Mont Vully is a cheese that comes from Switzerland. It is made at a small family dairy owned by Ewald Schafer in Cressier, a tiny village above the medieval town of Morat. The cheese is produced from raw milk. During the aging, the cheese is washed several times a week with Pinot Noir wine from the slopes of Mont Vully. The cheese reaches maturity after 10 to 20 weeks.

The rind is usually gold to red-brown in colour. The center is creamy yellow. It is semi hard with a smooth texture. It has a stronger smell than taste. It pairs well with Chardonnay.

You can recognize a wheel of Mont Vully cheese by its unique grape imprint on the top of the wheel.

Like Appenzeller, the Mont Vully is available in three grades; Classic, Bio and Reserve. The grades are a function of how long the cheese is aged. Classic is the freshest and Reserve is the most mature. Bio is aged in between. Mont Vully Bio was chosen the “Cheese of all Cheeses” at the 2006 Cheese Gala of the Swiss Cheese Championships by an international jury, beating out 436 other Swiss cheeses.

I would recommend this cheese for a cheese board. We tried it alongside Appenzeller and I found a lot of similarity between the two. It was interesting to have them side by side but I would not recommend putting them together on a cheese board because of the similarity.

Here is a link to the Mont Vully Website.

I liked it and it’s a winner. Thanks Mike and thank your “source” too!


I was visiting a friend and he knows I enjoy cheese. He brought out two bottles of Port, Rosenborg Blue Cheese, Swiss Appenzeller and Swiss Mont Vully. I brought German Cambozola and Greek Kasseri.
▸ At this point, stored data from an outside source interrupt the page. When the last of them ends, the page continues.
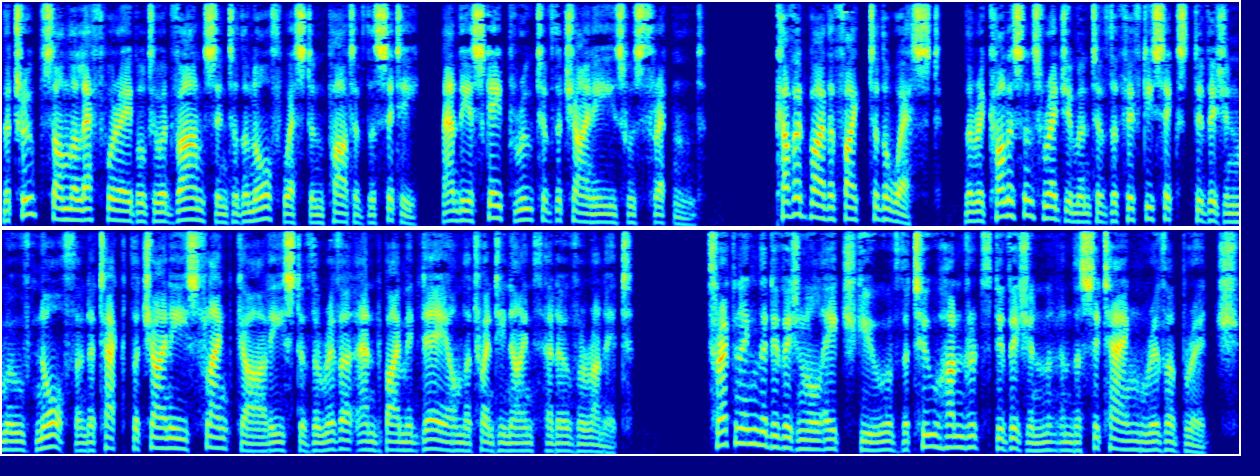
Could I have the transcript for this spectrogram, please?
the troops on the left were able to advance into the northwestern part of the city, and the escape route of the Chinese was threatened. Covered by the fight to the west, the reconnaissance regiment of the 56th Division moved north and attacked the Chinese flank guard east of the river and by midday on the 29th had overrun it. Threatening the divisional HQ of the 200th Division and the Sitang River Bridge.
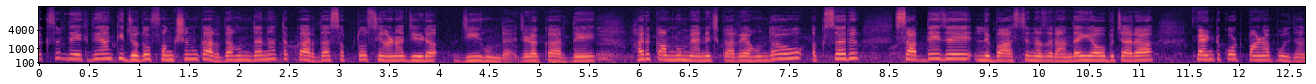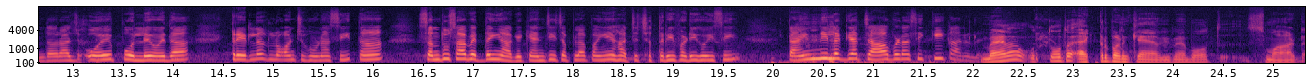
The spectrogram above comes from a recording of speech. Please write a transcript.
ਅਸੀਂ ਅਕਸਰ ਦੇਖਦੇ ਹਾਂ ਕਿ ਜਦੋਂ ਫੰਕਸ਼ਨ ਘਰ ਦਾ ਹੁੰਦਾ ਨਾ, ਤਾਂ ਘਰ ਦਾ ਸਭ ਤੋਂ ਸਿਆਣਾ ਜਿਹੜਾ ਜੀ ਹੁੰਦਾ ਜਿਹੜਾ ਘਰ ਦੇ ਹਰ ਕੰਮ ਨੂੰ ਮੈਨੇਜ ਕਰ ਰਿਹਾ ਹੁੰਦਾ, ਉਹ ਅਕਸਰ ਸਾਦੇ ਜਿਹੇ ਲਿਬਾਸ 'ਚ ਨਜ਼ਰ ਆਉਂਦਾ ਜਾਂ ਉਹ ਵਿਚਾਰਾ ਪੈਂਟ ਕੋਟ ਪਾਣਾ ਭੁੱਲ ਜਾਂਦਾ। ਔਰ ਅੱਜ ਓਏ ਭੋਲੇ ਹੋਏ ਦਾ ਟ੍ਰੇਲਰ ਲਾਂਚ ਹੋਣਾ ਸੀ, ਤਾਂ ਸੰਧੂ ਸਾਹਿਬ ਇਦਾਂ ਹੀ ਆ ਗਏ, ਕੈਂਚੀ ਚੱਪਲਾਂ ਪਾਈਆਂ, ਹੱਥ 'ਚ ਛਤਰੀ ਫੜੀ ਹੋਈ ਸੀ। ਟਾਈਮ ਨਹੀਂ ਲੱਗਿਆ, ਚਾਹ ਬੜਾ ਸੀ, ਕੀ ਕਾਰਨ ਹੈ? ਮੈਂ ਨਾ ਉੱਤੋਂ ਤਾਂ ਐਕਟਰ ਬਣ ਕੇ ਆਇਆ ਵੀ ਮੈਂ ਬਹੁਤ ਸਮਾਰਟ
After taking a few pictures (he knows I’m a blogger) we did some serious tasting and enjoying. But this post is specifically about the Appenzellar. I’ll be posting about the Cambozola and Mont Vully later.

This is a picture of the Appenzeller.


Appenzeller cheese is produced in Northeast Switzerland. It is made from cow’s milk and is a hard cheese. An herbal brine is applied to cheese during curing to promote the rind. There are 75 dairies producing Appenzeller. This is a pretty good photo because it shows the small holes and the golden rind. It smells strong but it does not taste as strong as it smells. It melts nicely on the tongue and is smooth. It had taste characteristics similar to the Mont Vully. It was mildly salty, earthy, nutty and lightly fruity. I could not decide if I preferred the Appenzeller or the Mont Vully. They are a bit different but I liked them both in a way I find hard to describe.

The Appenzeller is sold in three varieties.

Classic – in a silver wrapper aged 3-4 months (that is what we tried)
Surchoix – in a Gold wrapper aged 4-6 months
Extra – in a Black wrapper aged six months or longer

The official Appenzeller page is here.

The Appenzeller is a great cheese and a good addition to a cheese plate. It is very different from the cheddar cheeses many people are used to tasting. It is a bit strong and may not appeal to everybody. It did pair very nicely with the Graham’s 2003 Port.